It is your great danger.
We must remain in the mystical - without it, there is no alternative that what Warfield describes.
Tuesday, March 22, 2011
All worship was to him sacred, since he believed that in its most degraded forms, among the most ignorant and foolish of worshippers, there has yet been some true seeking after the Divine, and that between these and the most glorious ritual or the highest philosophic certainty, there lies so small a space that we may believe the Saints in Paradise regard it with a smile.Faith is a journey - more it is one that is started from a huge variety of locations. In point of fact, it is started from a unique location for every individual that undertakes it.
Think about that for a minute. If I living in California, want to travel to St' Louis, MO - along the way I might see Las Vegas, Amarillo, TX, Carlsbad Caverns, etc. But you, coming from New York to the same destination would see Philadelphia, Cincinnati, Indianapolis, Chicago, and so on. Our journeys would have o similarities whatsoever save for the destination.
Now consider this - our faith destination cannot be reached until after our life on this earth is ended.
How do you know someone else is not on the same journey?
Is our response to this to remove all definitions from our churches? Of course not, but it is to employ those definitions with humility and to seek humility on all things. And humility begins by understanding that your journey is different from mine.

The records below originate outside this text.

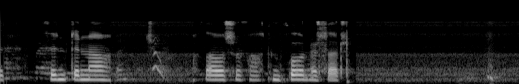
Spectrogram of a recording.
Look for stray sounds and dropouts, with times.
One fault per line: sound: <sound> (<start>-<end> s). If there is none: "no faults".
sound: sneeze (1.1-1.8 s)
sound: whoosh (4.6-5.1 s)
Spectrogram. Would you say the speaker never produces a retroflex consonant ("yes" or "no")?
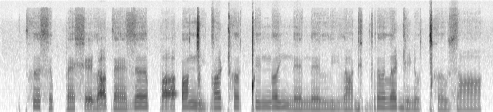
no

Monday, March 21, 2011
But what is "all of this"? We find an answer in the previous verse: "For God saved us and called us to live a holy life. He did this, not because we deserved it, but because that was his plan from before the beginning of time--to show us his grace through Christ Jesus." The original language makes it clear that "all of this" is God's plan (or purpose) and grace. In other words, through Jesus, God not only reveals himself to us, but also reveals his plan to save us, a plan that centers in his grace. The gracious plan of God reflects and confirms his gracious character."...saved us and called us to live a holy life." Both are part of God's revelation in Christ. Both are expressions of God's grace. Both result from fixing ourselves on Jesus Christ.
If we want to know God, we must turn our eyes to Jesus. In his words and deeds, and most of all in his sacrificial death, he reveals God to us.
Can we truly claim to have appropriated that grace if we only take advantage of one?